Drawing on extensive fieldwork research in refugee camps in Greece, this paper will examine how objects and possessions are used, circulated and (re-)appropriated by refugees to survive, create a sense of normalcy, and enact and affirm cultural identities.
Paper long abstract:

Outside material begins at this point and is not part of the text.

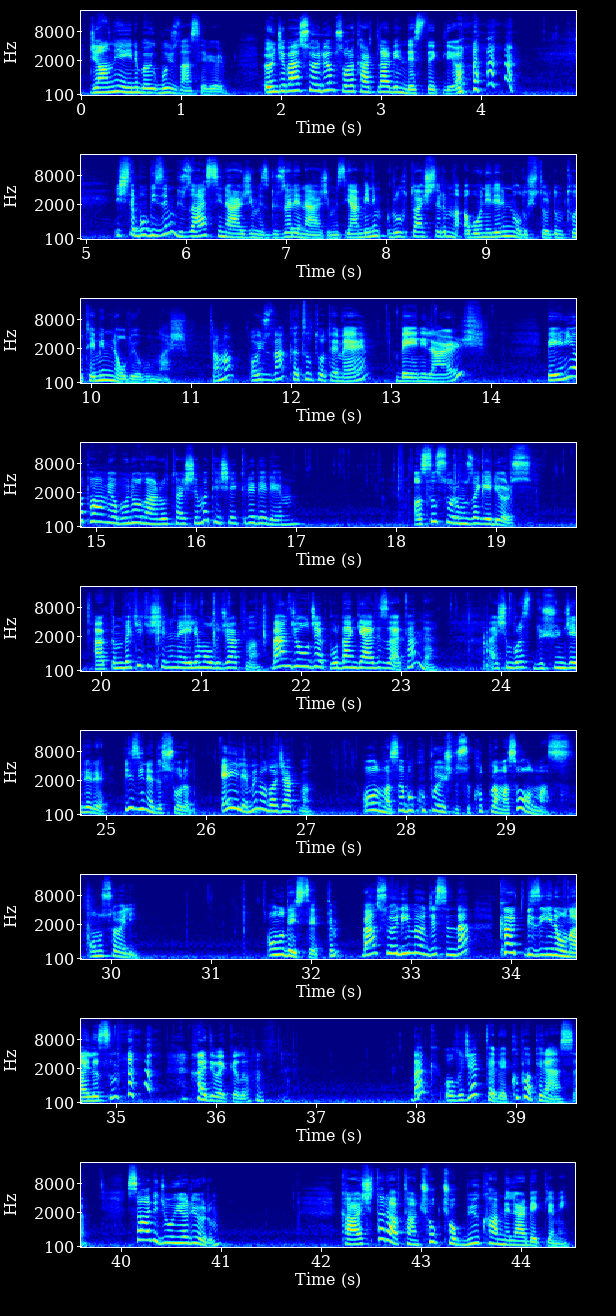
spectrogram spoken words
Canlı yayını bu yüzden seviyorum. Önce ben söylüyorum sonra kartlar beni destekliyor. İşte bu bizim güzel sinerjimiz, güzel enerjimiz. Yani benim ruhtaşlarımla, abonelerimle oluşturduğum totemimle oluyor bunlar. Tamam? O yüzden katıl toteme, beğeniler. Beğeni yapan ve abone olan ruhtaşlarıma teşekkür ederim. Asıl sorumuza geliyoruz. Aklımdaki kişinin eylemi olacak mı? Bence olacak. Buradan geldi zaten de. Yani şimdi burası düşünceleri. Biz yine de soralım. Eylemin olacak mı? Olmasa bu kupa üçlüsü kutlaması olmaz. Onu söyleyeyim. Onu da hissettim. Ben söyleyeyim öncesinden. Kart bizi yine onaylasın. Hadi bakalım. Bak olacak tabii. Kupa prensi. Sadece uyarıyorum. Karşı taraftan çok çok büyük hamleler beklemeyin.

Refugee camps - the epitome of a state of exception - are conventionally conceived as transitory infrastructures, where refugees live in a state of lasting temporariness and waithood. Within this framework of temporariness, this paper will examine how objects and possessions are used, circulated and (re-)appropriated by refugees to survive, create a sense of normalcy, and enact and affirm cultural identities. Building on extensive fieldwork research in almost all long-term accommodation centers in mainland Greece, the authors will discuss refugees' agency observed in material interventions (expressions of national and ethnic affiliation, constructing shelter extensions and irregular shops, etc.), informal economies based on materials (buying and selling of containers, appropriation and sale of camp infrastructure, etc.), as well as (re-)use of materials (blankets, fire hoses, oil canisters, etc.). Moving beyond a static depiction of materials, the research will highlight the potency of materials in regenerating personal and collective agency in adversity.
The Materiality of Migration: From 'bare necessities' to 'promising things' [ANTHROMOB]